■ Goal of the exercise: If a record contains a picture, drop the picture and copy everything else exactly.

■ Data provided:

========================

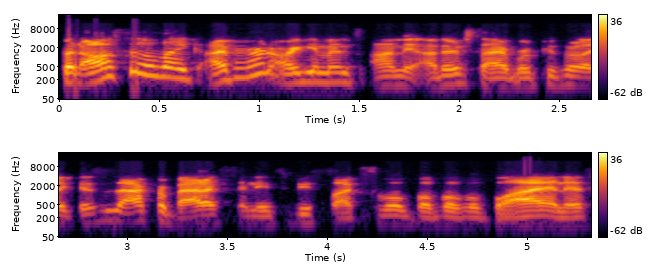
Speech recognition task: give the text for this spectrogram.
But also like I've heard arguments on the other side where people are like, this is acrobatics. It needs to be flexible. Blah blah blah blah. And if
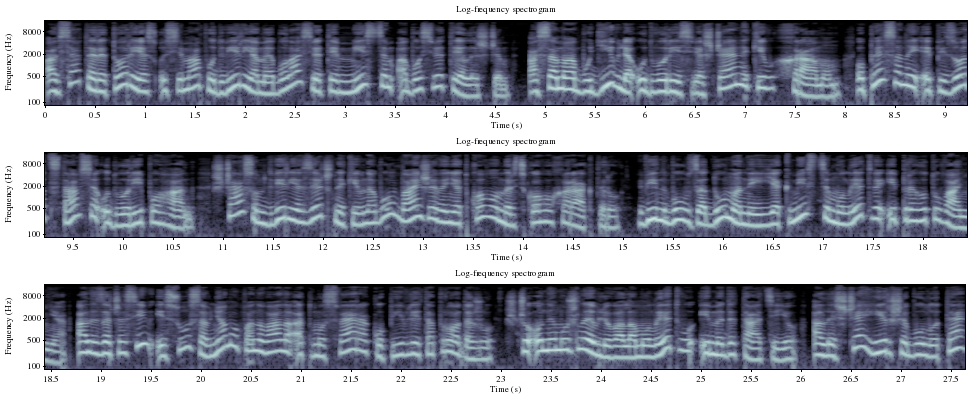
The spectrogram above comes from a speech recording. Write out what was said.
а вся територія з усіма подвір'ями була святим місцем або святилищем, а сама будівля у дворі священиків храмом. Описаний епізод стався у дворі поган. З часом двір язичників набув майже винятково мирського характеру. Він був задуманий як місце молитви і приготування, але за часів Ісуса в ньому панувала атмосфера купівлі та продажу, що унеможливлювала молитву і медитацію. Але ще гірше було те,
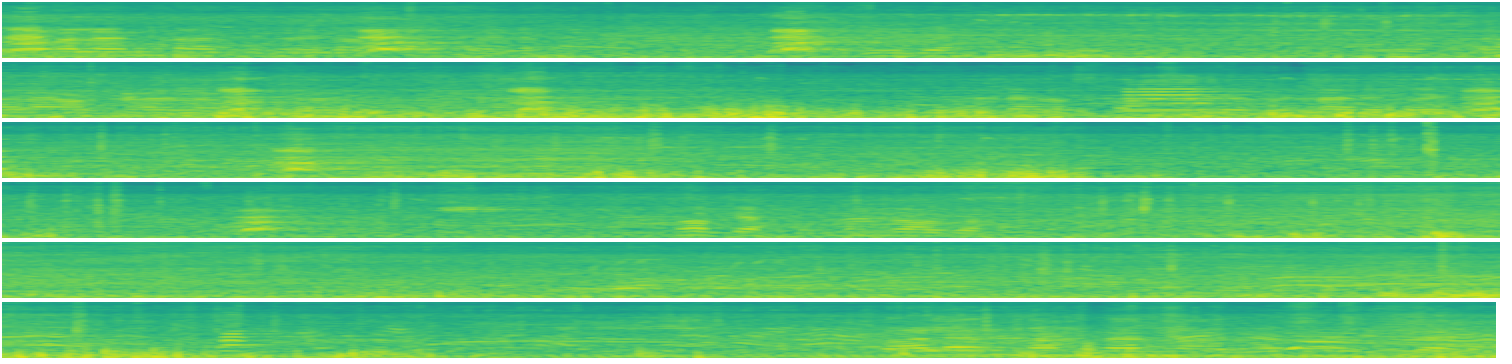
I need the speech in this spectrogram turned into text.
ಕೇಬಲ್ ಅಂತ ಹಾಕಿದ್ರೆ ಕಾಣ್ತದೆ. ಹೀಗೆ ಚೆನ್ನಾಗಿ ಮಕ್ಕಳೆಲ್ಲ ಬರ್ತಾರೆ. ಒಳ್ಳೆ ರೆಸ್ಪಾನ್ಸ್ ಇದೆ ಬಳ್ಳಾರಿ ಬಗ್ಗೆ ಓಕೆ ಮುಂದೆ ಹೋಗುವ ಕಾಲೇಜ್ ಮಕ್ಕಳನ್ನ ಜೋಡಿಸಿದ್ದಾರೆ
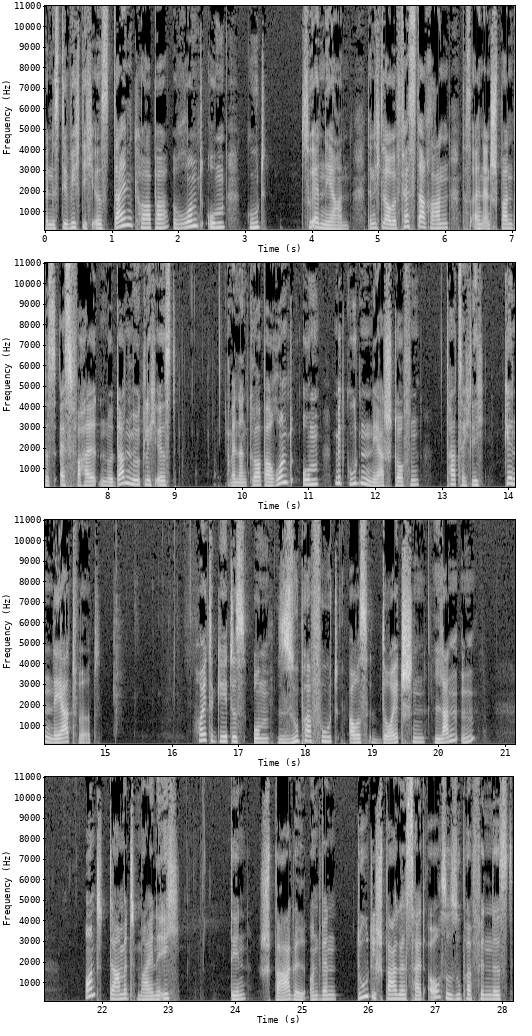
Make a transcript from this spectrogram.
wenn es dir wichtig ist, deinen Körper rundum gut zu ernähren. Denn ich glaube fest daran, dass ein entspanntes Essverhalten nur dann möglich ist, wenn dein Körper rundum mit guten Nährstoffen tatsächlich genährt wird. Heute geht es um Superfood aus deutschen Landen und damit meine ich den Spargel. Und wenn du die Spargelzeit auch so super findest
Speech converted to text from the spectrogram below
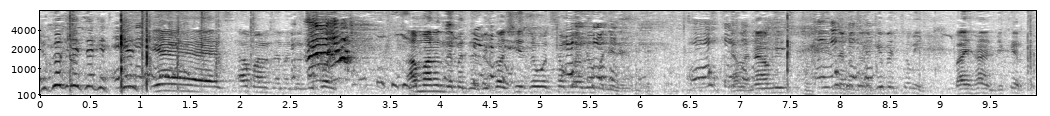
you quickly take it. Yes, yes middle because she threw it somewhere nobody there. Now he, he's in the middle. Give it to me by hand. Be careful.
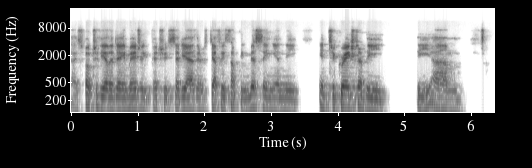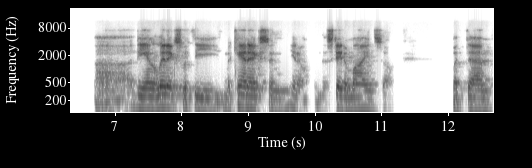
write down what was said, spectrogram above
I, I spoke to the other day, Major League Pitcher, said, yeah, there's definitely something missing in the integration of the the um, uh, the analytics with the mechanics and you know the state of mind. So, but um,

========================

■ Response for this exercise:
Speech recognition task: give the text for this spectrogram.
But also like I've heard arguments on the other side where people are like, this is acrobatics. It needs to be flexible. Blah blah blah blah. And if
The spectrogram above comes from a speech recording. Write out what was said.
а вся територія з усіма подвір'ями була святим місцем або святилищем, а сама будівля у дворі священиків храмом. Описаний епізод стався у дворі поган. З часом двір язичників набув майже винятково мирського характеру. Він був задуманий як місце молитви і приготування, але за часів Ісуса в ньому панувала атмосфера купівлі та продажу, що унеможливлювала молитву і медитацію. Але ще гірше було те,
I need the speech in this spectrogram turned into text.
ಕೇಬಲ್ ಅಂತ ಹಾಕಿದ್ರೆ ಕಾಣ್ತದೆ. ಹೀಗೆ ಚೆನ್ನಾಗಿ ಮಕ್ಕಳೆಲ್ಲ ಬರ್ತಾರೆ. ಒಳ್ಳೆ ರೆಸ್ಪಾನ್ಸ್ ಇದೆ ಬಳ್ಳಾರಿ ಬಗ್ಗೆ ಓಕೆ ಮುಂದೆ ಹೋಗುವ ಕಾಲೇಜ್ ಮಕ್ಕಳನ್ನ ಜೋಡಿಸಿದ್ದಾರೆ
Make a transcript from this spectrogram.
wenn es dir wichtig ist, deinen Körper rundum gut zu ernähren. Denn ich glaube fest daran, dass ein entspanntes Essverhalten nur dann möglich ist, wenn dein Körper rundum mit guten Nährstoffen tatsächlich genährt wird. Heute geht es um Superfood aus deutschen Landen und damit meine ich den Spargel. Und wenn du die Spargelzeit auch so super findest
Speech converted to text from the spectrogram below
you quickly take it. Yes, yes middle because she threw it somewhere nobody there. Now he, he's in the middle. Give it to me by hand. Be careful.
write down what was said, spectrogram above
I, I spoke to the other day, Major League Pitcher, said, yeah, there's definitely something missing in the integration of the the um, uh, the analytics with the mechanics and you know the state of mind. So, but um,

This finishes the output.